How to get an appointment at assisted living facility

An elderly person living at an assisted living home may be able to make a home visit appointment at the facility and receive an evaluation from a physician.

But it may be a lot more complicated than that.

In a new study, researchers at the University of Iowa and Johns Hopkins University found that a person may be eligible to visit the assisted living system if they have a diagnosis of dementia or Alzheimer’s disease and are unable to make an appointment with a doctor.

“It’s very challenging to meet a person with dementia who is not eligible to have an appointment because of the nature of their condition,” said Dr. John Pappas, a senior associate professor in the department of psychiatry at the university.

“What we’re trying to do is help people with dementia and Alzheimer’s, who may be living in assisted living, understand what they can do to make their lives easier.”

The study looked at the population of individuals with Alzheimer’s and dementia who had been admitted to a nursing home or other type of assisted living program in the last 10 years.

Researchers analyzed the records of about 5,000 individuals and found that 3.9 percent of individuals met the criteria for a home visits appointment with the assisted-living system.

About one-third of the patients had a diagnosis for dementia or dementia associated with Alzheimer (AD), but their home visits were not required.

The study found that the most common reason for not meeting a home visitation appointment was that the person did not have a medical history or had a prior dementia diagnosis.

The authors noted that some patients may not be able or willing to make the trip to a facility, and that a patient’s health and wellness could be compromised.

“We know that there are patients who have cognitive difficulties or mental impairment and who might be unable to travel to an assisted-life facility for an appointment,” Pappans said.

“We don’t know whether these patients are in need of an evaluation, or are simply not meeting the criteria.”

The researchers said it is not clear whether these factors, as well as the absence of a doctor’s note, would be a barrier to making an appointment.

They did not find a clear link between patients’ health and accessibility of an assisted home visit, but said the study should be taken with a grain of salt.

“This is a really interesting study and I think it’s worth continuing to explore,” said study author Dr. Kristi Hausfeld.

“It’s not something we have done yet, but it would be interesting to do a follow-up study to see if there are other factors that may affect this finding.”

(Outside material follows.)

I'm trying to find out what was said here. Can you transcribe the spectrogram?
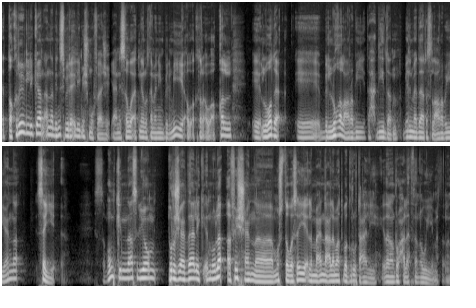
التقرير اللي كان أنا بالنسبة لي مش مفاجئ. يعني سواء 82% أو أكثر أو أقل إيه، الوضع إيه، باللغة العربية تحديدا بالمدارس العربية عندنا سيء. ممكن الناس اليوم ترجع ذلك إنه لأ فيش عندنا مستوى سيء لما عندنا علامات بقروت عالية. إذا نروح على الثانوية مثلا.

The findings of the study are based on the findings of a study by a group of researchers led by Pappanas and his colleagues.

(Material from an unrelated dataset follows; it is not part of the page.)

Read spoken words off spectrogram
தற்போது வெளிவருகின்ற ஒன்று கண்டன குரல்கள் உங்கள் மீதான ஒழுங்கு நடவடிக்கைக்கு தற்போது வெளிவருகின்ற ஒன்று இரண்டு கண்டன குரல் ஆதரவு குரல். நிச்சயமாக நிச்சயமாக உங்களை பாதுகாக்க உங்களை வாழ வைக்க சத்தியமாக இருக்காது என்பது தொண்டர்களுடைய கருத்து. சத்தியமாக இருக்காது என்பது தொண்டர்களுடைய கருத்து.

Their study looked specifically at the number of visits for the elderly to nursing homes.